On the eve of World War II, a self-taught archaeologist was hired by a local woman to excavate her land. She thought it might contain Viking remnants. But what was unearthed in the ground was more significant than she could have imagined: Buried in the ground was a ship that lay 89-feet-wide and 35-feet-tall, filled with graves and bodies and jewels from the early Anglo-Saxon period. Carey Mulligan and Ralph Fiennes team up for this real-life discovery in “The Dig,” with a script by director Simon Stone and Maori Buffini, inspired by the events chronicled in John Preston’s book of the same name. The story isn’t as exciting as some other archaeology adventures—there are no ghosts, demons, or mummies—but if you dig past the layers of slow, sleepily paced melodrama, you might uncover a few gems along the way.
This is especially true in “The Dig’s” opening segment, set in an enormous country estate on the hottest of summer days in the England of 1939, a country doing its best to avoid the realization that it is on the verge of war. Planes circle the countryside like crows, but everyone in the small town of Sutton Hoo has their sights set on tea and crumpets, poetry and nature, peace and quiet. The widowed landowner, Edith Pretty (Mulligan), is curious about a mound of dirt on her property.

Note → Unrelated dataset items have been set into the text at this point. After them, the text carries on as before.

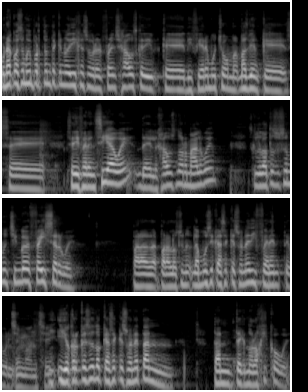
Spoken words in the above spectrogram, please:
Una cosa muy importante que no dije sobre el French House que, di- que difiere mucho, más bien que se, se diferencia, güey, del house normal, güey. Es que los vatos usan un chingo de phaser, güey. Para, para los, la música hace que suene diferente, güey. Simón, sí. Y, y yo creo que eso es lo que hace que suene tan, tan tecnológico, güey.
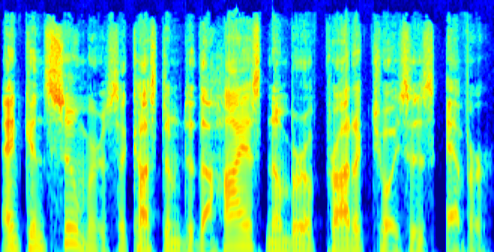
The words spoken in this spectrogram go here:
and consumers accustomed to the highest number of product choices ever.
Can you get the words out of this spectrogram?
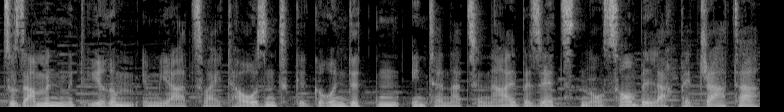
Zusammen mit ihrem im Jahr 2000 gegründeten, international besetzten Ensemble L'Arpeggiata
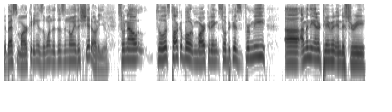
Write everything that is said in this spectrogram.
The best marketing is the one that doesn't annoy the shit out of you. So now, so let's talk about marketing. So because for me, uh, I'm in the entertainment industry.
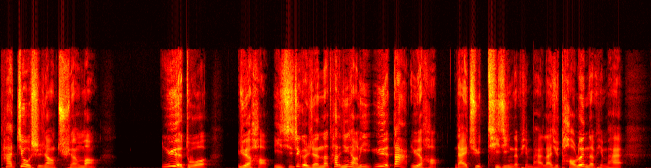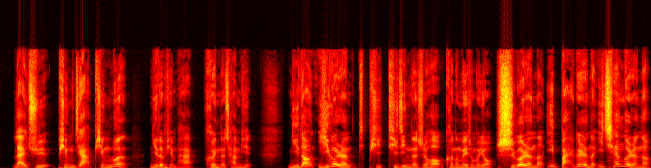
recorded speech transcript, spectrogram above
它就是让全网越多。越好，以及这个人呢，他的影响力越大越好，来去提及你的品牌，来去讨论你的品牌，来去评价评论你的品牌和你的产品。你当一个人提提及你的时候，可能没什么用；十个人呢，一百个人呢，一千个人呢，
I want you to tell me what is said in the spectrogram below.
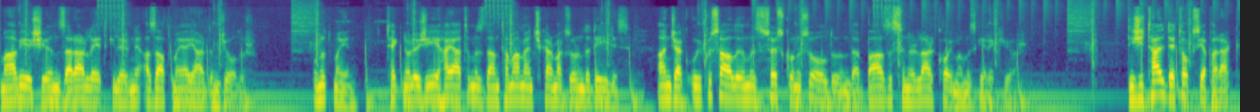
mavi ışığın zararlı etkilerini azaltmaya yardımcı olur. Unutmayın, teknolojiyi hayatımızdan tamamen çıkarmak zorunda değiliz. Ancak uyku sağlığımız söz konusu olduğunda bazı sınırlar koymamız gerekiyor. Dijital detoks yaparak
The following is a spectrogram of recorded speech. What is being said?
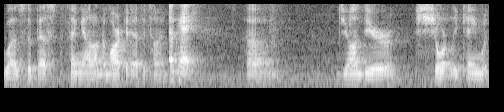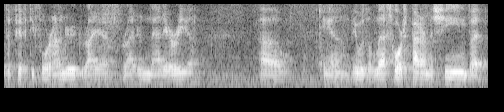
was the best thing out on the market at the time. okay. Um, John Deere shortly came with the 5400 right at, right in that area. Uh, And it was a less horsepower machine, but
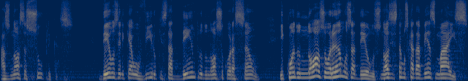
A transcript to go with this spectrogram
as nossas súplicas. Deus, Ele quer ouvir o que está dentro do nosso coração. E quando nós oramos a Deus, nós estamos cada vez mais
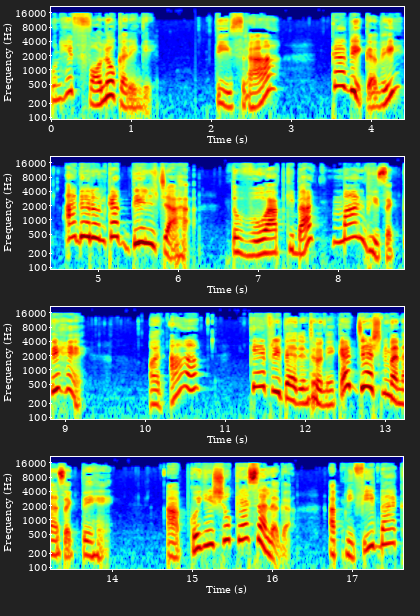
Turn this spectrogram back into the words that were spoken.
उन्हें फॉलो करेंगे। तीसरा कभी कभी अगर उनका दिल चाहा तो वो आपकी बात मान भी सकते हैं। और आप केफ्री पेरेंट होने का जश्न मना सकते हैं। आपको ये शो कैसा लगा? अपनी फीडबैक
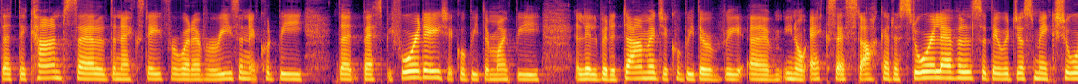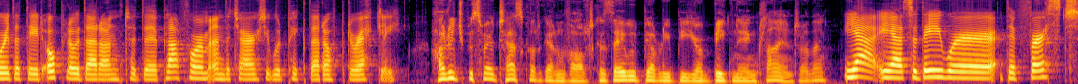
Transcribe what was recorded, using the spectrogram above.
that they can't sell the next day for whatever reason it could be that best before date it could be there might be a little bit of damage it could be there be um, you know excess stock at a store level. So they would just make sure that they'd upload that onto the platform and the charity would pick that up directly how did you persuade Tesco to get involved? Because they would probably be your big name client, are they? Yeah, yeah. So they were the first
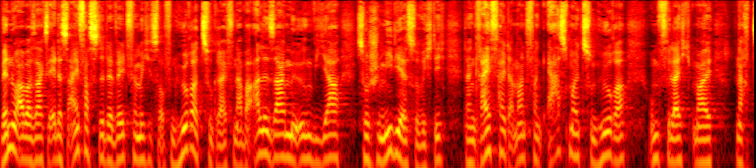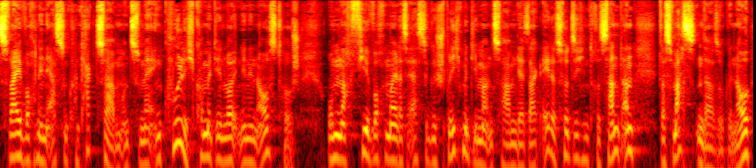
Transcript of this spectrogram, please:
Wenn du aber sagst, ey, das einfachste der Welt für mich ist auf den Hörer zu greifen, aber alle sagen mir irgendwie, ja, Social Media ist so wichtig, dann greif halt am Anfang erstmal zum Hörer, um vielleicht mal nach zwei Wochen den ersten Kontakt zu haben und zu merken, cool, ich komme mit den Leuten in den Austausch, um nach vier Wochen mal das erste Gespräch mit jemandem zu haben, der sagt, ey, das hört sich interessant an, was machst du denn da so genau?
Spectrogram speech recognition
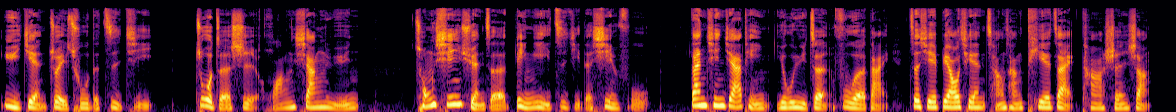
遇见最初的自己》，作者是黄湘云。重新选择定义自己的幸福。单亲家庭、忧郁症、富二代，这些标签常常贴在他身上。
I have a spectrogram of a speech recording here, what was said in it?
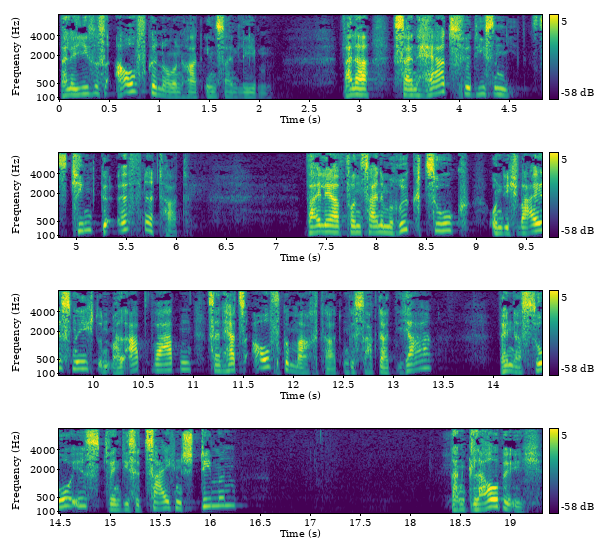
weil er Jesus aufgenommen hat in sein Leben, weil er sein Herz für diesen Kind geöffnet hat weil er von seinem Rückzug und ich weiß nicht und mal abwarten sein Herz aufgemacht hat und gesagt hat, ja, wenn das so ist, wenn diese Zeichen stimmen, dann glaube ich.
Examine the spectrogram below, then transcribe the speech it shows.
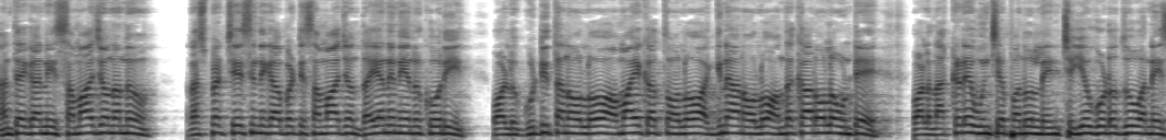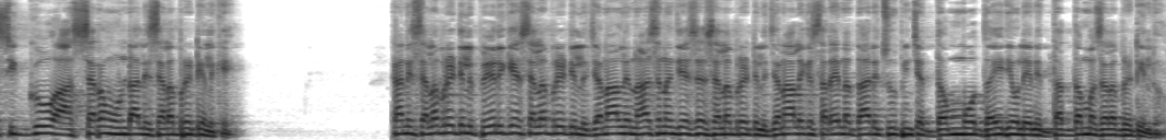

The man she chooses for the job is Basil Brown (Fiennes), an excavator for a local museum. He is undoubtedly a brilliant archaeologist and an expert in his region, taught by two generations of his own family. Still, his lack of education means he isn’t taken seriously by his colleagues, who call him “unorthodox and untrained.” Who knew you needed a Bachelor’s degree to dig holes?
He still connects with Edith, however, and starts to work with some of her servants. Gradually, his discovery—that Edith’s estate is a burial ground from the 15th century—is laid out. The film adds a host of subplots and characters, including Edith’s cousin, Rory (Johnny Flynn), who has enlisted in the air force, and newlywed archaeologists Stuart (Ben Chaplin) and Peggy (Lily James), all of whom roll up their sleeves to join the project.
This small but potentially monumental excavation serves as a framing device for conversations about the futility of man, as both the ancient ship and the coming war remind us that history is long and life is short. The filmmakers use all sorts of flourishes to spice up their nothing lasts forever message—from the fleeting romances to the spellbinding montages—yet it still comes off dull, uncinematic, like so many “based on a true story” films.
The character beats are predictable and perfunctory, and though the story is wrapped in a novel idea, it’s rather a snooze. What keeps “The Dig” from caving in completely is Mulligan’s performance as the fragile, yet determined Edith. She and Fiennes have an ease together on screen, but the amount of hanging around their characters do is truly surprising.
What’s rather unexpected is how slow and spineless their adventure is, and “The Dig” emphasizes their undertaking’s gradual nature. As they dig deeper and deeper, their journey becomes closer and closer to something along the lines of “Days of Heaven.” Some of the handheld, Terrence Malick-style compositions are elegant, the camera floating toward and away from the characters as if guided by a gust of wind, but after a while, it’s just a lot of sitting in fields.
“The Dig” details an interesting corner of archaeology and Dark Ages history, but the story is laden with meaningless scenes. Although the actors are a joy to watch (as always), honestly, Edith and Basil’s real-life story just isn’t that cinematic, and the film never makes their discovery feel like our own. [C-]
“The Dig” is available now on Netflix.